A nation-state hacker
An independent cybersecurity researcher says he was approached by the Dutch secret service and offered a series of rather dubious sounding nation-state hacking jobs iStock

A computer scientist has complained that he was propositioned by the Dutch secret service to lead a new team of nation-state hackers and spy on Dutch citizens and other hackers abroad.

Buro Jansen & Janssen, a journalism non-profit that has been investigating political corruption, police corruption and government surveillance in the Netherlands since 1984, has interviewed an independent Dutch security researcher under condition of anonymity who claims that he was tracked down and offered a job by the Dutch General Intelligence and Security Service, which is also known as AIVD (Algemene Inlichtingen- en Veiligheidsdienst).

The man says that he runs several Tor exit nodes for research purposes and is a Delft University of Technology alumnus. He claims that he was at a gym having a drink in early January when he was approached by a man and a woman, who told him that they worked for AIVD and produced badges representing the Ministry of Internal Affairs.

How about spying on Chaos Computer Club?

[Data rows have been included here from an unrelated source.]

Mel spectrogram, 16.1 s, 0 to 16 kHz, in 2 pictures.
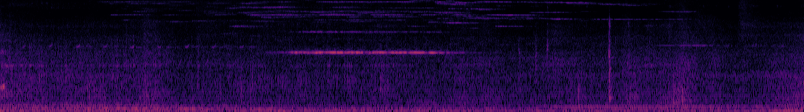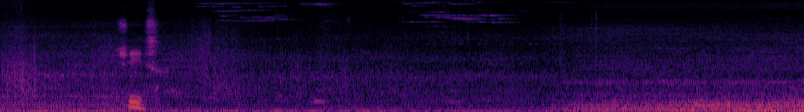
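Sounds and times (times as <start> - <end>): low engine rumble: 0.0 - 8.8.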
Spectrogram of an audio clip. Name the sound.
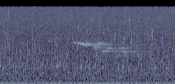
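river water flowing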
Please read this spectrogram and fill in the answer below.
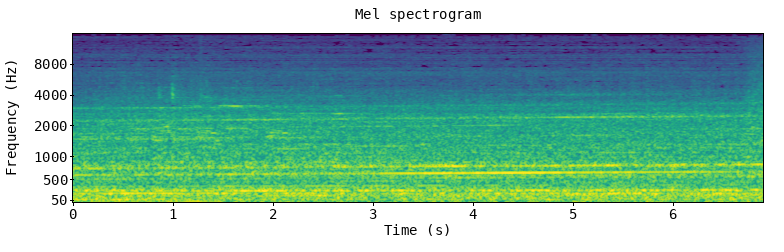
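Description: Class 465/9 Networker electric multiple unit under way, heard from on board: a steady whine from its GEC Alsthom GTO-VVVF traction inverter and motors over rumbling wheel and rail noise. The whine edges slowly up in pitch.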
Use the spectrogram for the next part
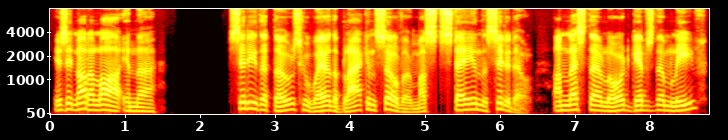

The AIVD agents told the man that they had read his university thesis on computer security and were impressed by his research. They then offered him several job opportunities, such as asking if he would like to help run a new unit in the Dutch secret service called "Joint Sight Cyber Unit" and help to lead young IT university students in hacking work for the government, which would include carrying out Distributed Denial of Service (DDoS) attacks on websites.

"They [also] asked me if I was interested in travelling for a couple of years and for example work in Germany at a technology company while visiting the Chaos Computer Club's hackerspaces to see what's going on and report back to them. All my expenditures would be covered," the researcher said.

"Here I should have realised they were trying to recruit me to spy in Germany but I was still in shock because I never thought secret agents would have an interest in me."

The researcher says that the agents also suggested that he could take "paid holidays" to hacker parties in Italy, Austria, Spain and other countries to learn about hacking methods and report back to AIVD: "They were very honest about the fact that they were looking for foreign talent but mostly interested in keeping tabs on Dutch IT professionals and hackers abroad. They emphasised monitoring Dutch people abroad at least three times."

Maybe you'd like to run state-sponsored Tor exit nodes?

The AIVD agents mentioned that they knew he was running Tor exit nodes and asked him how he paid for them. When he replied that he ran them from the cloud, they then asked him if he would like to expand and run a whole network of Tor exit nodes in the Netherlands for the government, with all costs paid for by the Dutch secret service.

Since the Tor anonymity network exists to anonymise and redirect internet traffic through a worldwide network of relays run by volunteers, so that it is impossible to figure out where the user is located, running government-sponsored Tor exit nodes would be a gross invasion of privacy, if not illegal, so the man said no.

"This is where I should have left my drink and walked away but they were clinging on to me and kept talking fast as if they knew I was about leave. The man told me: 'You are not obliged to do anything, just to hear us out. If you work with us there are benefits, for example if we ask you to crash a system in a public place and you would be arrested for that, we make sure you don't get arrested and nobody will know about it, not even the police," said the researcher.

When the researcher again indicated that he was not interested and that he wanted to leave, the agents turned threatening.

If you don't work for us, the police will come seize your stuff

"The old man who showered me with compliments suddenly said: 'Look, we know about your Tor exit nodes, if you run them with us you will be able to make a living out of it, but if you don't and something illegal happens, we can't help you if the police visits your home and seizes your equipment,'" said the researcher.

"I replied, 'I'm not doing anything illegal,' but he didn't care about what I said. He continued: 'We recommend that you not speak to anybody about this because it's punishable by Article 60 of the law and it's too bad you've chosen this route.'"

The researcher told Buro Jansen & Janssen that he wanted his account to be published to warn the Dutch ethical hacking community. The non-profit says they verified that the source is genuine and that they have seen in the past that the Dutch secret service targets people to work for them who they think can easily be influenced, are vulnerable or unstable, or if they think there is anything the person has done that can be used to threaten them with.

"The agents [names redacted] threatened the person who wrote this account not to make it public. This threat has no moral or legal basis. If the secret service tries to recruit you, talk to your friends about it, to fellow hackspace users, community members, acquaintances, family and other people or even better, publish your story," said the agency.